A Guidance Document open for public comments over at the FDA came to my attention this morning. The comment period ends April 30, 2007 and I strongly encourage my readers to take a few moments today to submit comments along with some additional follow-up.
Draft Guidance for Industry on Complementary and Alternative Medicine Products and Their Regulation by the Food and Drug Administration, Docket No. 2006D-0480 is as detailed and vague as it gets. It seeks to "tie up loose ends" many feel exist in current regulation around approaches used in Complementary and Alternative Medicine (CAM) by establishing guidance for industry about communicating benefits of a "wide array of healthcare practices, products and therapies that are distinct from practices, products, and therapies used in 'conventional' or 'allopathic' medicine."
The critical issues to think about:
1. The guidance document, if finalized as written, will regulate virtually all herbs and supplements as drugs if they actually benefit a medical condition unless it is "generally recognized, among experts qualified by scientific training and experience to evaluate the safety and effectiveness of drugs, as safe and effective for use under the conditions prescribed, recommended, or suggested in the labeling."
Not only that, but also...
2. The document, if finalized as written, is extremely vague as to the extent of regulatory reach. For example, the document states, as an example, that vegetable juice (yes, vegetable juice) "absent any claims that would make the juice subject to the drug definition, the juice would be a 'food' under section 201 (f) of the Act because it is used for food or drink for man."
Now earlier in the document, in an attempt to define how vegetable juice might be defined as a drug, it is stated, "This means, for example, if a person decides to produce and sell raw vegetable juice for use in juice therapy to promote optimal health, that product is a food subject to the requirements for food in the Act and FDA regulations...If the juice therapy is intended for use as part of a disease treatment regimen instead of for the general wellness, the vegetable juice would be subject to regulation as a drug under the Act."
The FDA defines a drug as "...(B) articles intended for the use in the diagnosis, cure, mitigation, treatment or prevention of disease in man or other animals; and (C) articles (other than food) intended to affect the structure or any function of the body of man or other animals..."
So, with that, any person (or product) that states "drink some vegetable juice to prevent [insert disease]" is making a drug claim; and if vegetable juice is not recognized by the FDA as a legally available drug in the United States, the person (or company) making the claim is now subject to prosecution if they are not a medical professional licensed to practice medicine.
Vegetable juice, a drug?
Not only that, but also...

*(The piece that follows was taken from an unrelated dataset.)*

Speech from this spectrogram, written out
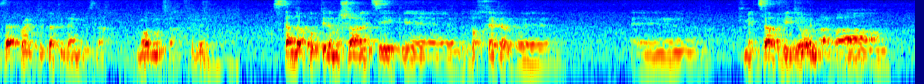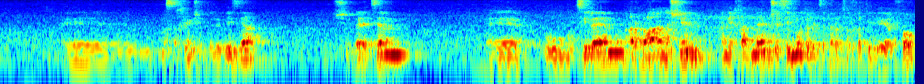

While it may seem unthinkable, consider this, as another blog highlighted, "[i]ts very specificity makes manifest fundamental inconsistencies and absurdities in the DSHEA law. If you substitute "water" for "cranberry tablets" and "severe dehydration" for "urinary tract infection," as found on Page 12, then you've turned water into a drug according to these guidelines. Obviously, the FDA would never turn water into a drug, but the guidelines allow them the option to do so. That "flexibility" alone makes the guidelines dangerous. In reality, what the guidelines do is extend the FDAs authority to arbitrarily decide when to enforce their will."
Not only that, but also...
The most alarming thing to me is the use of language throughout the document - the FDA sets the stage that anyone who is not a licensed healthcare professional (physician, nurse, DO, etc.) will be subject to prosecution for practicing medicine without a license because the terms used, "medicine" rather than modality, "treatment" rather than therapy. This is because of already established regulations and laws in all 50 states as to whom may "treat" medical conditions; these new regulations will specifically limit whom is able to communicate options to consumers to those holding a professional license. Any practitioner - homeopathic, naturopathic, reflexologist, Chinese or Ayruvedc practitioners, nutritionists, etc. - will all be at risk for practicing medicine without a license if they even suggest something like vegetable juice may prevent, treat or mitigate the symptoms of a disease.
Which brings us back to the vague nature of the document...the specific language - everything termed as medicine and treatment - leaves the very real potential that any and all substances - vitamins, minerals, herbs, co-factors, probiotics, etc - could be classed drugs, new drugs, or medical devices if they are being recommended to prevent, treat, mitigate or cure disease states (remember water cures dehydration).
While the media is silent on this, the FDA quietly awaits comments that few know are open.
Well, now you know and now you can let the FDA know what you think - because if we do not comment we'll have no one to blame when we lose access to the vast options available to us right now.
Here is what you can do to let your voice be heard:
1. Submit comments online. Be sure you include the Docket No 2006D-0480 with your comments.
2. You can also send comments via snail mail to:
Dockets Management Branch (HFA-305)
5630 Fishers Lane, Rm. 1061
Rockville, MD 20852
3. You can call and chat up the following people and let them know what you think:
Sheryl Lard-Whiteford at 301-827-0379
Daniel Nguyen at 301-827-8971
Ted Stevens at 301-594-1184
Wayne Amchin at 301-827-6739
4. In addition to the above comment submissions, write or call your representatives and senators! You can find the contact information for your representatives in the House and Senate here.